My friend Ed has a couple of good posts up on sexual sin. I love Ed’s heart, and I agree with his conclusion:
In the end, my point isn’t really to criticize the way churches or denominations deal with this matter as much as to say, why don’t we try to find better more wholesome, more biblical ways of dealing with this, so that people and churches are restored and the Gospel is powerful in our midst. I’d love for all men to be able to be honest and vulnerable, knowing there is hope, there is a way out, and that they can and will find victory and forgiveness in Jesus Christ, and that it’s not in keeping this area of their lives hidden and secret. That is my desire for all men.

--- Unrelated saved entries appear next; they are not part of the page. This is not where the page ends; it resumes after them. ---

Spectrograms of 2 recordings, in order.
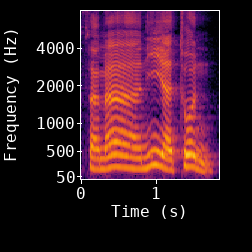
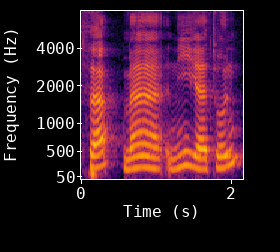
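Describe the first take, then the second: No difference in how they are said.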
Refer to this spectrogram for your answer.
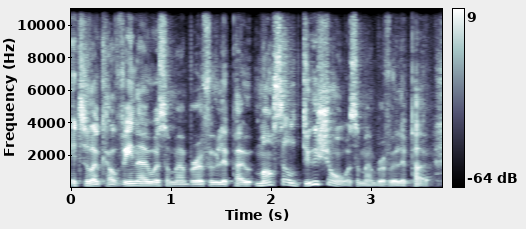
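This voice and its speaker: A man's dark, mellow voice carries vocal fry. His pitch swings very widely. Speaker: games designer and historian. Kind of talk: interview chat. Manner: hesitant, self-deprecating.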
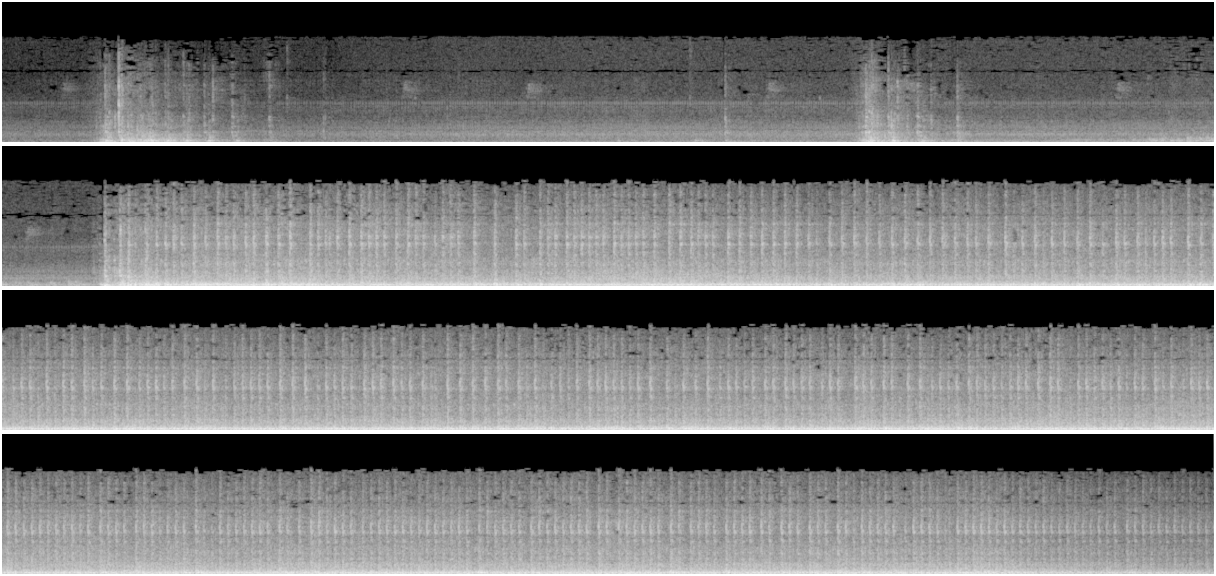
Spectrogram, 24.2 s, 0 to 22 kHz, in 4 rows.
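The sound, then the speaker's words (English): Two brief bursts, then the EME 60 engine of an Extra model airplane, fitted with a canister and a 24 by 10 propeller, starts and runs at a steady, loud, buzzing drone with its propeller spinning, continuing unchanged to the end with no talking. “It's been in a 24 by 10 prop. It has got a canister, so it is a little quieter than I think a little of them.”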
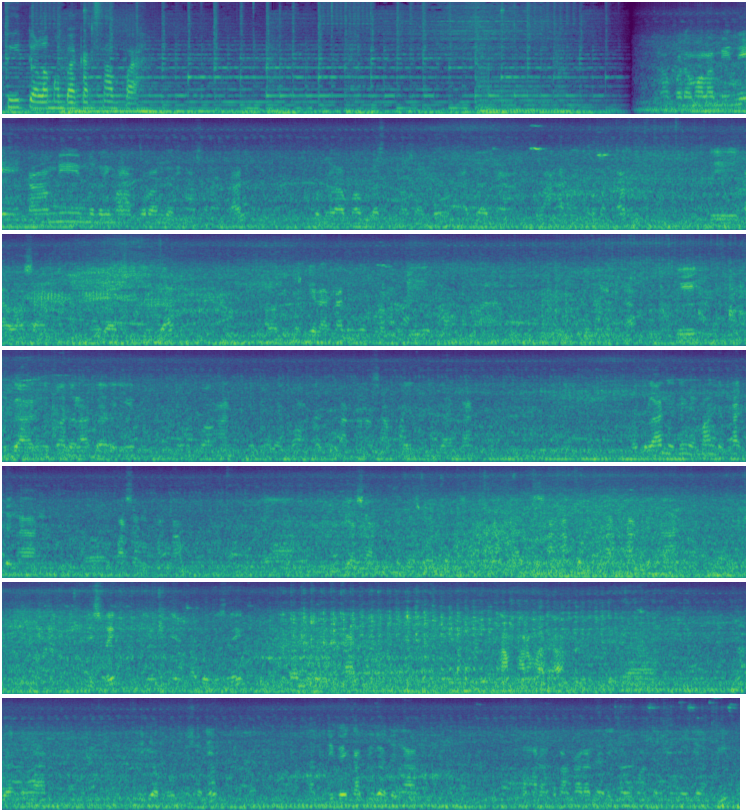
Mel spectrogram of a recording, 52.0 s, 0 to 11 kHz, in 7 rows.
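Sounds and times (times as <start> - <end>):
man speaking: 6.6 - 10.0, 10.6 - 13.8, 14.5 - 16.7, 17.5 - 27.1, 28.6 - 31.6, 32.3 - 36.6, 38.0 - 41.0, 42.0 - 43.8, 44.5 - 45.2, 45.8 - 47.0, 47.7 - 48.9, 49.7 - 52.0
engine idling: 7.3 - 52.0
man's voice: 32.4 - 36.6.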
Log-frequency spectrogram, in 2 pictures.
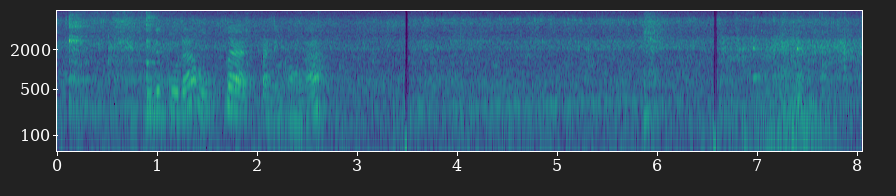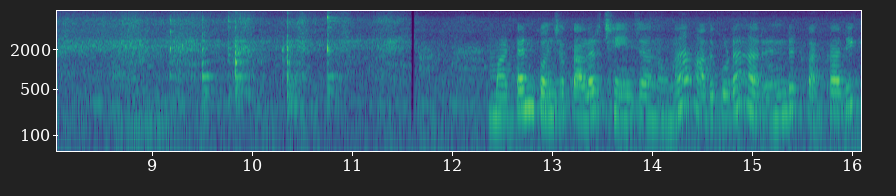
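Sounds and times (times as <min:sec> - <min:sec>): meat sizzling in hot oil: 0:00.0 - 0:11.7
metal spoon scraping pot: 0:06.6 - 0:11.6.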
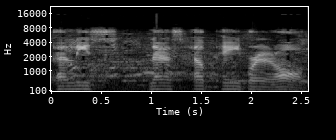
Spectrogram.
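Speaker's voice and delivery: usual speaking voice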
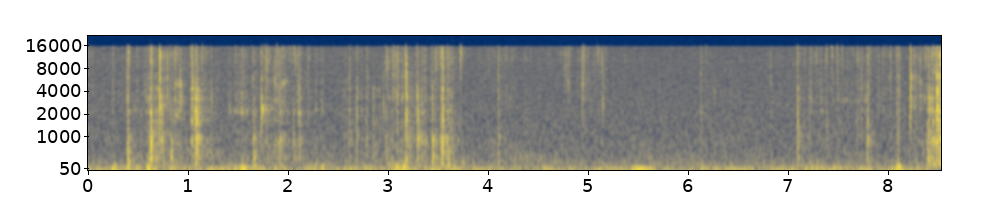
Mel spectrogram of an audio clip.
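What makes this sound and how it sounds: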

Ed is right on. We don’t always handle the sex topic well, and it’s time to start talking about the fact that we are all broken sexually. Restoration is possible. Secrets don’t help anybody. As much as I agree with Ed overall, I disagree with two of his arguments. Ed says, “Is one worse than the other – yes in our yes, but not in God’s eyes, according to Jesus definition of immorality.” I disagree. Some sins are worse than others, both in God’s eyes and ours. Although the smallest sin makes us a lawbreaker, it’s simply not true that all sins are equal. Jesus talked about the “greater sin” (John 19:11) and “the least of these commandments” (Matthew 5:19) and “the weightier matters of the law” (Matthew 23:23). Some sins are viewed more seriously by God (James 3:1, Luke 12:48). Jesus talks about an unpardonable sin, which implies that it is a worse sin than others. I hate dumping a whole bunch of verses here, but you don’t find any teaching anywhere that all sins are the same. When Jesus says that lust and adultery are both sin, he’s stating that they’re both wrong. He isn’t stating that they are equally as bad. One is the seed of the other. Anne Frank and Adolf Hitler were both sinners, but as Robertson McQuilkin writes, one is going to be judged more severely than the other. This isn’t just a theological argument. We know this instinctively. Let’s get real. Visiting a prostitute, abusing a child, or having an long-term affair is worse than having an impure thought. This doesn’t have to make us more judgmental. Actually, it allows us to not make a huge deal over every issue. It allows for more grace. I want to go further than Ed did on one other issue. I think that certain sexual sins do make it necessary to step down from Christian leadership, at least for a while. It’s pretty clear that if you’re going to be an elder or a pastor, you’ve got to be monogamous. I know that this seems to make it harder for pastors to come clean, but it can actually help. I’m going to react to a pastor who has had four long-term affairs differently than I will with a pastor who sometimes struggles with pornography. In the end, I agree with Ed’s heart and his hope. I think that making a distinction between the level of struggle actually provides hope, because I can come clean with my struggles without someone overreacting. We are all sexually broken, and discussions like this one can help to move us to a point when we’re not shocked to know that someone else is struggling too.